# Brief
Only the lines from the one containing "Mel spectrogram, 4.5" through the end of the data are wanted, reproduced exactly and without pictures.

# Stored data
○ ○ ○
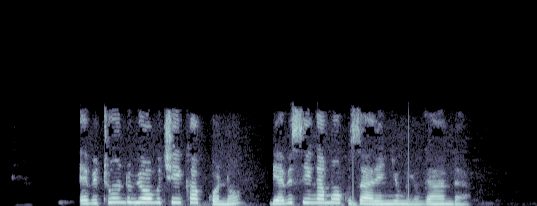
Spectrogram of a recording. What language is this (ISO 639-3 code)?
lug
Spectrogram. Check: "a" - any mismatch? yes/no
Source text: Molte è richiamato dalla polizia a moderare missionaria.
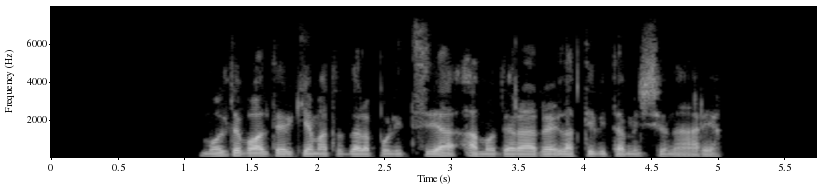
no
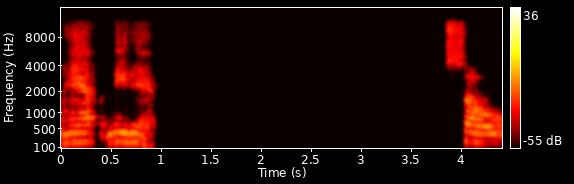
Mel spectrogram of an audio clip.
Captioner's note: pauses for 3 seconds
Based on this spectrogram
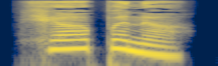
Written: ಖ್ಯಾಪನ

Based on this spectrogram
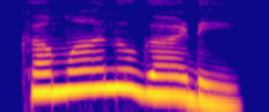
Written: ಕಮಾನುಗಾಡಿ

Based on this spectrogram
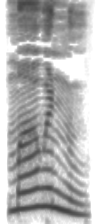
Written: ಮಾವಣ್ಣು

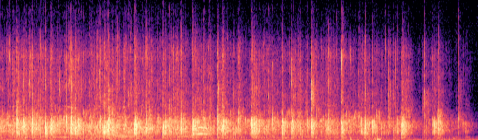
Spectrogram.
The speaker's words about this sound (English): You ought to clap your hands as loud as you can right now.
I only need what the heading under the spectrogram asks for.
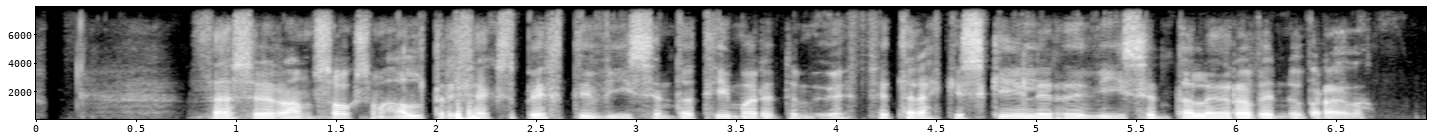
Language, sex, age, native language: Icelandic, male, 30-39, Icelandic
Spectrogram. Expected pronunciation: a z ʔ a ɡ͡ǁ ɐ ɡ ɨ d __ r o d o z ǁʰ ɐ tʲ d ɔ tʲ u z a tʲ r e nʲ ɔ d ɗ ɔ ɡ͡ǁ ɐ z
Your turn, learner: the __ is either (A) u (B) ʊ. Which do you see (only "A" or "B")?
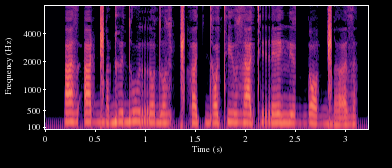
A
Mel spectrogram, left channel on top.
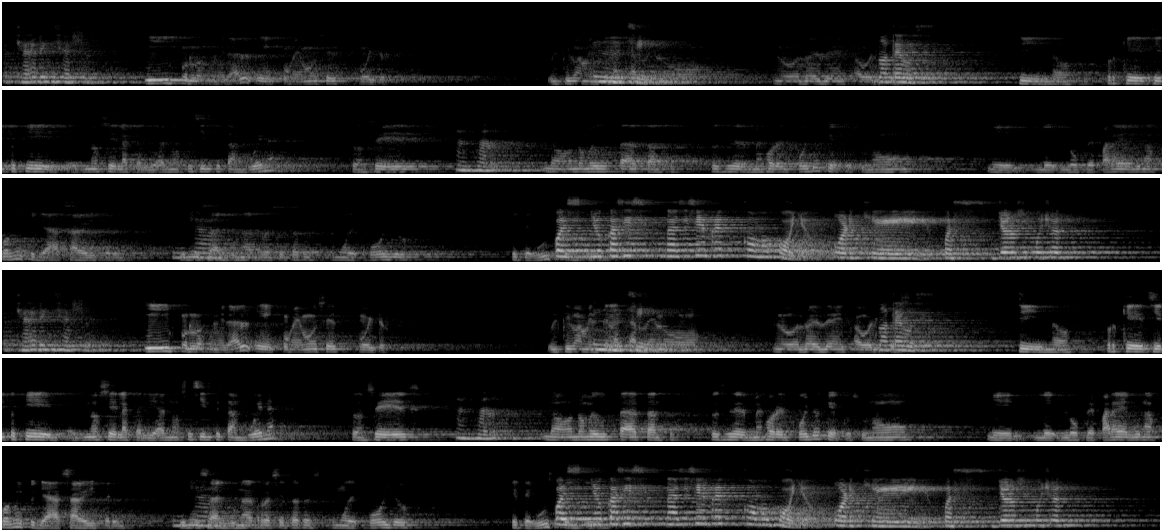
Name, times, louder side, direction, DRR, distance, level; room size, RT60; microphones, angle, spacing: voice 1, 0.1-0.9 5.9-6.6 8.8-9.1 16.1-16.6 24.9-25.4 28.7-33.8, equal, 5° left, 2 dB, 1.2 m, -29 dB
voice 2, 1.4-3.9 5.5-7.0 7.7-9.0 10.2-10.7 11.1-14.3 15.1-15.8 17.0-18.4 18.7-20.7 21.5-24.4 25.0-27.3 28.4-29.2, right 4 dB, 50° right, 11 dB, 0.4 m, -34 dB
19.5 x 6.6 x 9.0 m, 2.6 s
head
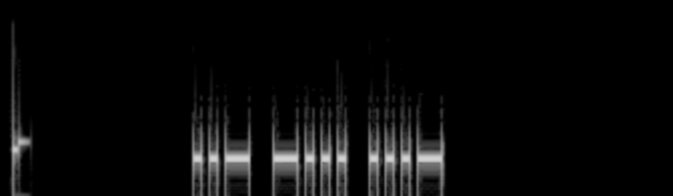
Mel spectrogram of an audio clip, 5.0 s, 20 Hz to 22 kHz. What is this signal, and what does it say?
Morse code, heard as a keyed tone, about 20 wpm, 700 Hz. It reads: UBV
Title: All Cut Numbers - 3-Digit 20wpm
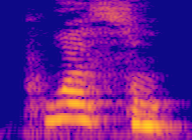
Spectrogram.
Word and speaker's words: poisson: Par exemple, le poisson. Pour manger le poisson. C'est vrai, poisson, il y a deux voyelles de chaque côté. Mais il y a double S. Et double S, je prononce toujours ce.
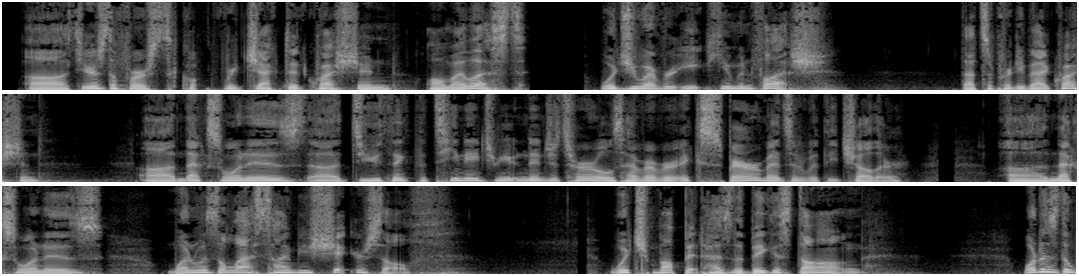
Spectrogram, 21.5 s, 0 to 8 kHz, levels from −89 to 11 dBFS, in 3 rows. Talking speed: 175 wpm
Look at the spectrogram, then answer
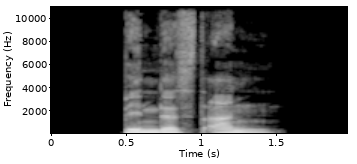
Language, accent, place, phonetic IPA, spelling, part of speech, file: German, Germany, Berlin, [ˌbɪndəst ˈan], bindest an, verb, De-bindest an.ogg
- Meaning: inflection of anbinden: 1. second-person singular present 2. second-person singular subjunctive I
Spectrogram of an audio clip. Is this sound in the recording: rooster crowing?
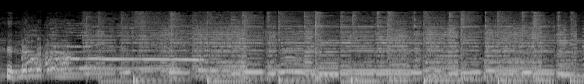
yes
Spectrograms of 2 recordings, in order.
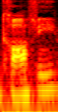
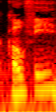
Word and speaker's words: Ko-fi: um catch us on coffee or Kofi yeah what however you want to pronounce it uh Link in the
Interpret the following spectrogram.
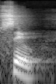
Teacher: Seu traz uma pronúncia fechada do E.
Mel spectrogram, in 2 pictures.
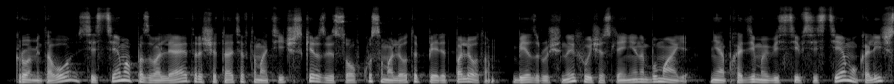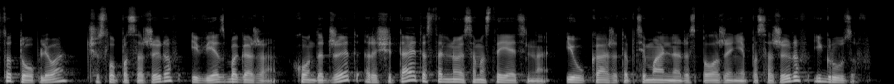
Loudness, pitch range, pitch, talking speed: -27 LUFS, 95-120 Hz, 105 Hz, 130 wpm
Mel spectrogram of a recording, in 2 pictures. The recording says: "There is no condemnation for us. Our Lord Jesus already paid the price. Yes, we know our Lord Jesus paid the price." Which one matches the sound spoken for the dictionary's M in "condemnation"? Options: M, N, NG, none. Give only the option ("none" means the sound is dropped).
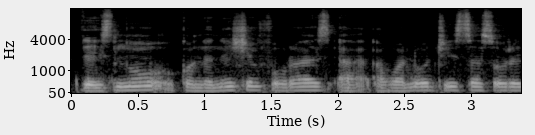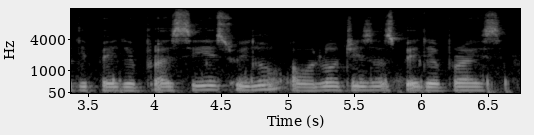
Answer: none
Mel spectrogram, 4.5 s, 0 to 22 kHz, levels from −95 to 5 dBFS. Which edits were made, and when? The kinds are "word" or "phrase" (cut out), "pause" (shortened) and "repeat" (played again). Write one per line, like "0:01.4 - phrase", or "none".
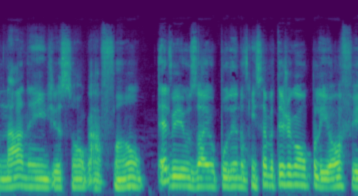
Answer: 0:02.1 - word
0:03.1 - word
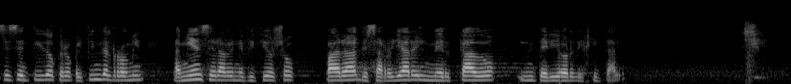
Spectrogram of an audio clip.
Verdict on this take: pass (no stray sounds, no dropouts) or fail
fail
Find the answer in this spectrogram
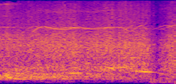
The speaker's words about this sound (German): Der Doppeltorschütze von den Zuschauern natürlich mit Applaus bedacht.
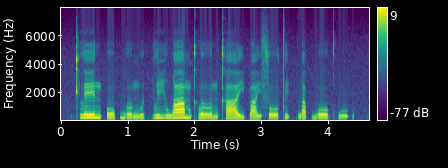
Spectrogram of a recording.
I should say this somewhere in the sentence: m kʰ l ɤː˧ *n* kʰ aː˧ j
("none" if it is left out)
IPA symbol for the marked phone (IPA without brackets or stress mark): n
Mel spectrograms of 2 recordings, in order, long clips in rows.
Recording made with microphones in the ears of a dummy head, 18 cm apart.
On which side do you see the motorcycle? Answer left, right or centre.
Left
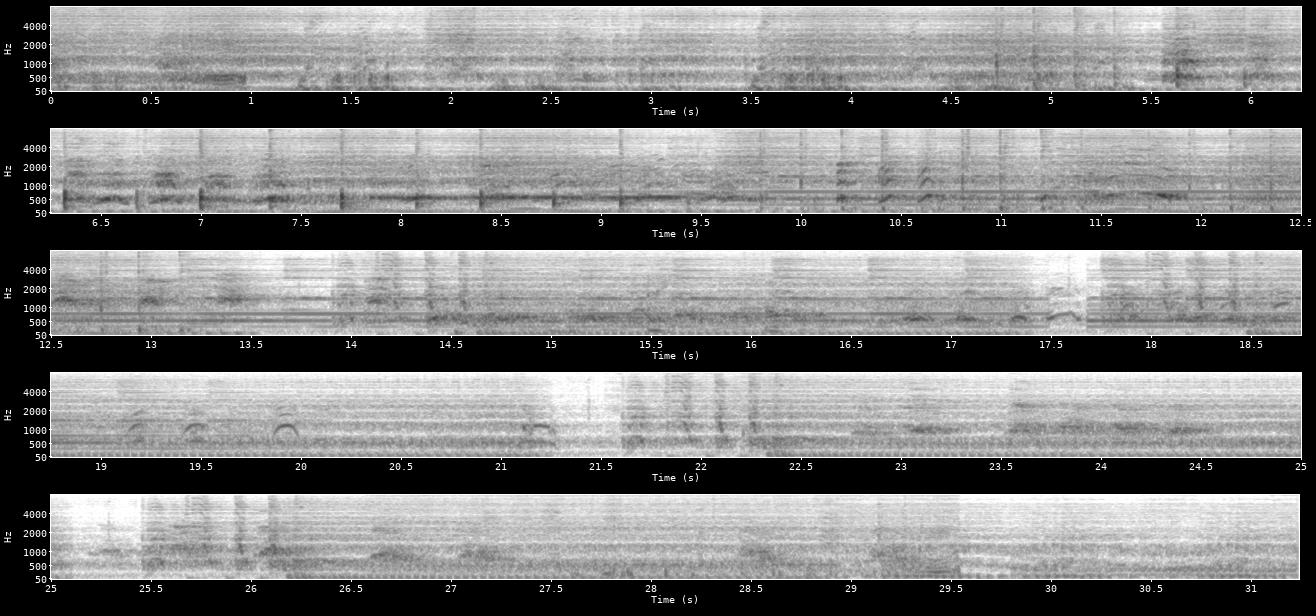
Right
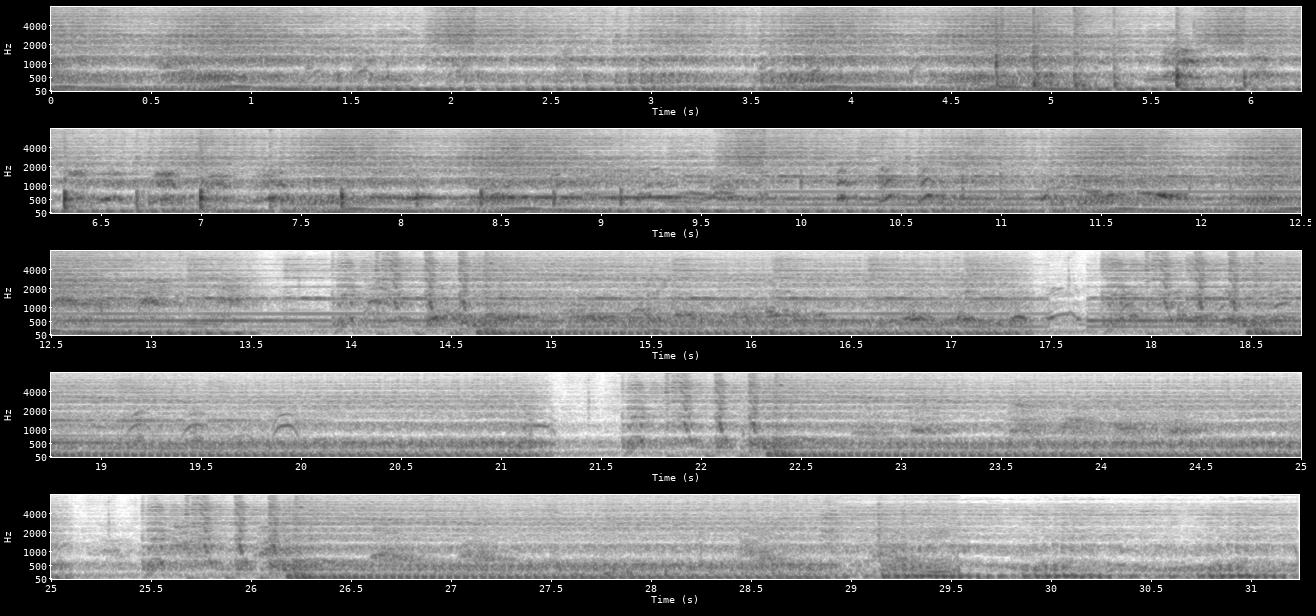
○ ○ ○
# Completed exercise
Mel spectrogram, 4.5 s, 0 to 22 kHz, levels from −95 to 5 dBFS. Which edits were made, and when? The kinds are "word" or "phrase" (cut out), "pause" (shortened) and "repeat" (played again). Write one per line, like "0:01.4 - phrase", or "none".
Answer: 0:02.1 - word
0:03.1 - word
Spectrogram of an audio clip.
Verdict on this take: pass (no stray sounds, no dropouts) or fail
fail
Find the answer in this spectrogram
The speaker's words about this sound (German): Der Doppeltorschütze von den Zuschauern natürlich mit Applaus bedacht.
Spectrogram of a recording.
I should say this somewhere in the sentence: m kʰ l ɤː˧ *n* kʰ aː˧ j
("none" if it is left out)
IPA symbol for the marked phone (IPA without brackets or stress mark): n
Mel spectrograms of 2 recordings, in order, long clips in rows.
Recording made with microphones in the ears of a dummy head, 18 cm apart.
On which side do you see the motorcycle? Answer left, right or centre.
Left
Right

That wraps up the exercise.